The European Union Parliament condemned the deteriorating human rights record in Egypt citing the torture and assassination of an EU national, Giulio Regeni, in the country under suspicious circumstances.
In a non-binding resolution, the EP denounced the “abduction, savage torture and killing” of the Italian doctoral student researching on Egyptian trade unions.
He was last seen alive in public during the January 25 revolution anniversary before being found dead more than a week later on a roadside. Egyptian authorities have denied that their security forces played a role in it.
The EU parliament stressed that the case is “not an isolated accident” because it is “set against a backdrop of growing suspicion around foreign visitors” and also sends “a chilling message” to Europeans and beyond. It added that the murder is a “wakeup call” for the EU. Cairo doesn’t seem to be surprised as a source at the foreign ministry said “I can’t say we are shocked, as we knew that it was coming.”
Italian Prime Minister Matteo Renzi vowed that they won’t accept “easy truths” as authorities described the murder as “something inhuman, animal-like, an unacceptable violence.”
Passing strongly worded statements or critical resolutions against Egypt have proved to be challenging in the European parliament but the statement released on Thursday underlined that “the continued, high level of repression in Egypt proscribes any ‘business as usual’ approach” before calling for a review of relations.
EU Ambassador to Egypt, James Moran, lamented about the “confusing” details surrounding the murder.

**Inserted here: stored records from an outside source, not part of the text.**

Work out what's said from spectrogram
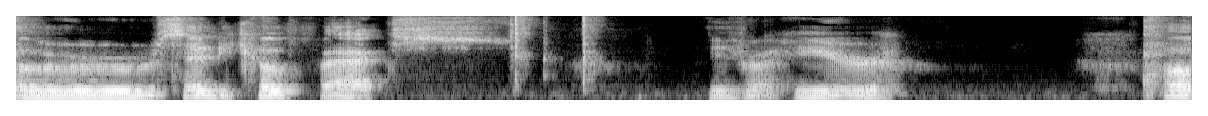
Oh, Sandy Koufax. He's right here. Oh.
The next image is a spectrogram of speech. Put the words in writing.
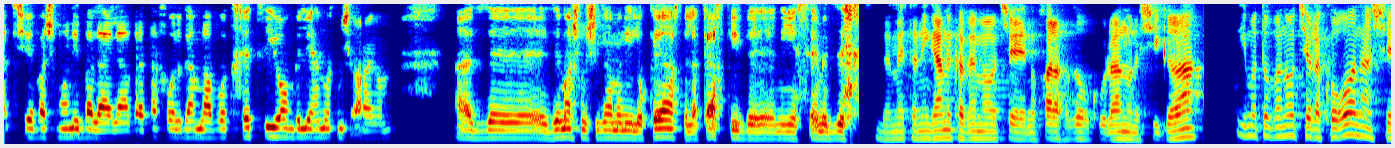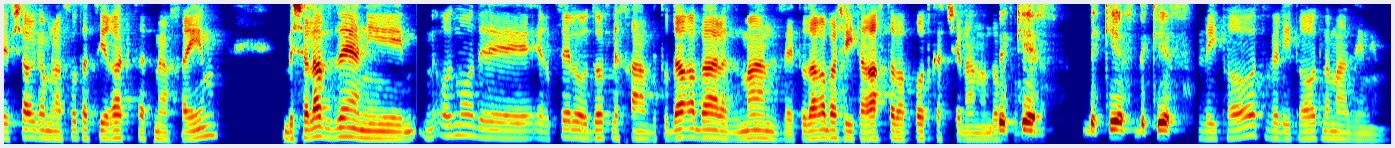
עד שבע, שמונה בלילה, ואתה יכול גם לעבוד חצי יום וליהנות משאר היום. אז uh, זה משהו שגם אני לוקח ולקחתי ואני אסיים את זה. באמת, אני גם מקווה מאוד שנוכל לחזור כולנו לשגרה. עם התובנות של הקורונה שאפשר גם לעשות עצירה קצת מהחיים. בשלב זה אני מאוד מאוד אה, ארצה להודות לך ותודה רבה על הזמן ותודה רבה שהתארחת בפודקאסט שלנו דוקטור. בכיף, בכיף, בכיף. להתראות ולהתראות למאזינים.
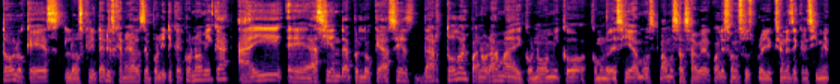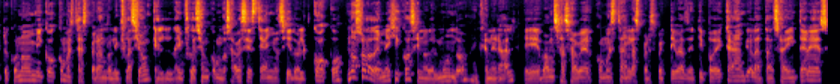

The resolution called on EU member states to refrain from helping the North African country develop its security capabilities in the frame of the joint counterterrorism fight because it is “short-sighted and delusional.”